This well preserved location is the island’s only UNESCO World Heritage site. Su Nuraxi is the Sardinian term that means The Nuraghe. This site is one of the most intact with more than 30 beehive shaped towers, some with multiple levels and separate rooms. Scholars believe that this location was inhabited from 1500 BC to the 7th century AD. Because of the great importance of the complex, this site requires a guided tour with an entrance ticket and is open seven days a week. There is also a museum and a cultural center that further explores and explains the site.
The Santu Antine tower is one of the largest Nuraghe in Sardinia. It is named after Saint Constantine and was occupied even in the Roman era. Surrounding the main tower, which was originally three stories high, it is surrounded by three smaller towers all connected by fortified walls. Parts of the staircase to the upper floors can still be seen. This site is closed only on December 25 and January 1 and requires an entrance ticket.
The name of this collection of stones and structures means the people that have water. There is a massive wedge shaped structure surrounded by a series of smaller towers. What makes this site different from many others, is the lack of an internal courtyard. The Losa archaeological site is open year round and requires an entrance ticket.
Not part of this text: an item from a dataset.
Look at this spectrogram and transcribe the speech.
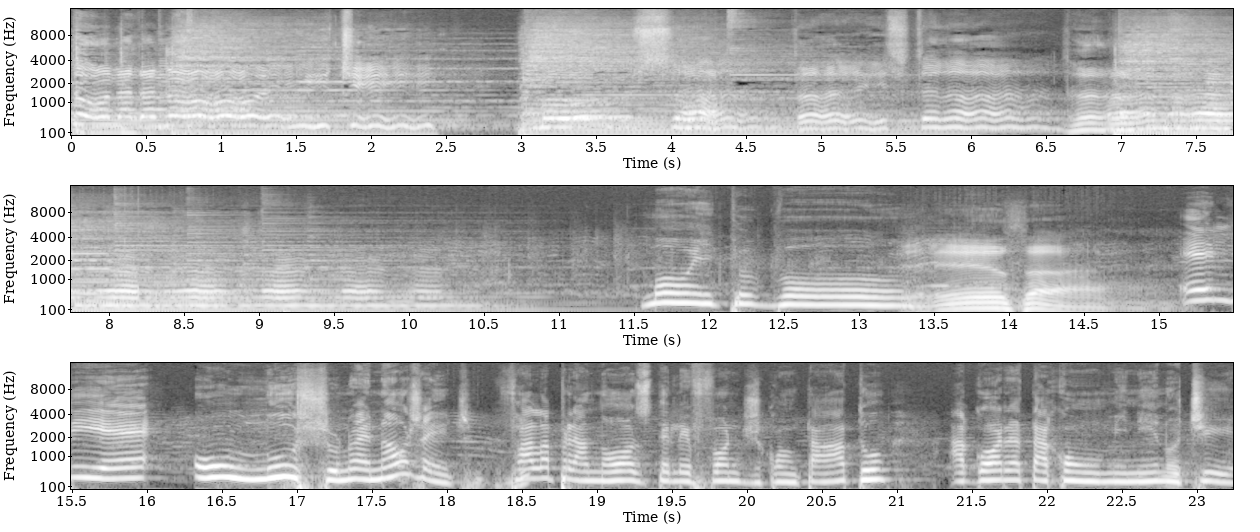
dona da noite, moça da estrada. Muito bom. Beleza. Ele é um luxo, não é não, gente? Fala para nós o telefone de contato. Agora está com um menino te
This site is made up of five main towers and 16 secondary towers scattered over an acre of land and is one of the island’s largest. The name Nuraghe Arrubiu means red nuraghe and is probably taken from the color of the stones used to build the structures. After being abandoned by the Nuragic people, it was still in use from the Roman era to medieval times with the Romans adding basins to make wine. There is an entrance fee and guided tours on request.
Make a small detour on your way to the beach for a quick visit to this Nuragic complex near Alghero. There are there very distinct periods of history represented here spanning from the bronze to the iron age. There is an entrance fee and there are guided tours and an audioguide available for Italian speakers.
The temple of well of Santa Cristina is a remarkable example of what is believed to be religious architecture of the Nuragic people. Centered around a triangular shaped deep well that was positioned to reflect the moon at particular times of the year, the site was built in the the 11th or 12th century BC. The current name came centuries later from Camaldolese monks who built a church nearby in medieval times. There is also remains of Nuragic village here. The site is open year round and requires an entrance ticket.
About a hundred huts, two megalithic burial sites and two rectangular shaped temples are what remains of this village inhabited from the end of the Bronze Age (around 1600 BC) and for the entire Late Bronze Age (800 BC). This is a large site and requires quite a bit of walking between the buildings. There are guided tours of the Villagio di Serra Orrios and an entrance ticket that includes a map of the archaeological area.
This is not a Nuragic village but a museum that displays a variety of artifacts discovered in neuralgic villages. The remarkable Giants of Mont’e Prama are ancient stone structures discovered less than 50 years ago in a farmers field near Cabras. The sculptures were part of what are called giants tombs, which are complex burial chambers from the Nuragic age. The museum also has an exhibit of artifacts excavated from the Nuragic village of Sa Osa.